One of the ironies about nutrition is that so much information is readily available and known about it, that almost no one outside of specialists knows anything about it. That’s including most doctors. If you were to look at the amount of time most doctors focus on nutrition over the courses of their educations, you would see you learned nearly as much about it over the years combing through Google for articles pertaining to your particular questions. It’s quite shocking, given how important food is to health. I have found that one of the reasons food is so confusing to people is that many articles are very narrow, and thus, cannot necessarily place particular assertions within a broader context.
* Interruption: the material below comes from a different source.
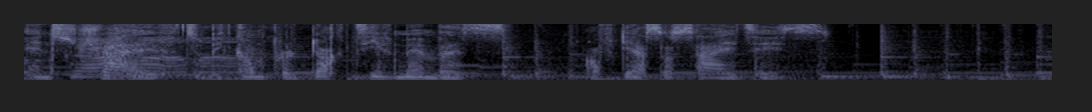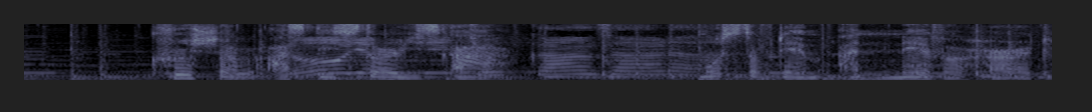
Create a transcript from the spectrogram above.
and strive to become productive members of their societies. Crucial as these stories are, most of them are never heard.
Let’s look at sugar for a moment. For how many decades we were told to avoid all fat at all cost to the preference of carbohydrates? And now the backlash against sugar has been just as strident and overly broad. Sugar itself is not your enemy. First off, there are multiple types of sugar, and each is treated differently by your body. Processed, refined and added sugar is the type of carbohydrate you want to limit within your diet. Especially insidious is high fructose corn syrup. Fructose: We’ll come back to that.

Sugar, of itself, is your body’s preferred source of energy. The type you use to live is called glucose when it is dissolved in your blood, glycogen when it is stored in your muscles and liver, and dextrose when it is in your food. Dextrose is made from corn, and its chemical composition is identical to glucose. The problem with sugar by itself in the diet is that it immediately spikes your insulin levels and creates a cascade of potential health risk factors. One type of sugar is fructose (fruit sugar), and it has to be processed in your liver. Your liver can store 25g of it, and the rest of any unused fructose is stored as fat. (This is where the theme music for “Jaws” starts.)

Now suddenly you have people telling you to avoid fruit. Fruit is nature’s candy. I have made that quip. As with many people, I learn as I go. I also used to train people on wobble boards, but I abandoned that 16 years ago. It was 2004, and everyone was doing it. Mea culpa. I can admit when I am wrong. Back to fruit, fructose, sugar and candy.

When a plant is processed in such a way that all its fiber is removed, the remaining juices are generally stripped clean of most of the nutrition and anything of redeeming quality that kept the negative impacts of sugar at bay. In whole grains, complete starches, and fresh fruits and vegetables, the peels, stalks, husks, fleshes and pulps are where the largest portion of the nutrition reside. It is also the source of the fiber that slows down the digestion, absorption and onset of effects of sugar. Generally speaking, a piece of candy is a naked fruit painted in gaudy colors. And that can be fabulous for lip synching on television, but in large doses it’s not good for your health.

But fructose in its natural state is not naked. It comes fully dressed in an outfit of fiber, vitamins, minerals, phytonutrients and water. The hugest part of fruit is water. Compare grapes to raisins, or fresh blueberries to dried ones. The dehydrated examples are tiny by comparison. That’s how much water there is in fruit. I’m not sure that dehydration itself increases the sugar content of fruit, but what I am certain of is this: with so much water removed, you can eat far more dried fruit before you feel full. Perhaps, it’s more helpfully specific to say that DRIED fruit is nature’s candy? That I might get behind.

Fruit is a beautiful and healthful food. You really must eat it, unless allergies or medical contraindications prevent it. I love grapefruit, but I cannot eat it anymore, because it can cause my medications for Bipolar Disorder to become too strong and potentially fatal. That is a valid reason not to eat that particular fruit. “Fruit is nature’s candy” is not a valid reason. Even when some fruits score “poorly” on Glycemic Index charts, I would push back and point out that by that measure ice cream is better for you than watermelon. Fruit, for the most part, is not going to cause the typical person to gain weight. But please don’t go eat six watermelons and then email to complain to me that you can no longer fit in your pants. That isn’t what I said to do. Portions. Portions, portions, portions.

One caveat: Avoid or restrict drinking fruit juice (even when labeled “no added sugars”), as it is very easy to swallow a vast amount of sugar very quickly. Rather, eat an orange as opposed to drinking a glass of orange juice. You will feel fuller, get a great kick of nutrition, mitigate insulin spikes and save yourself room in your meals to eat other foods instead.

Jack Kirven completed the MFA in Dance at UCLA, and earned certification as a personal trainer through NASM. His wellness philosophy is founded upon integrated lifestyles as opposed to isolated workouts. Visit him at and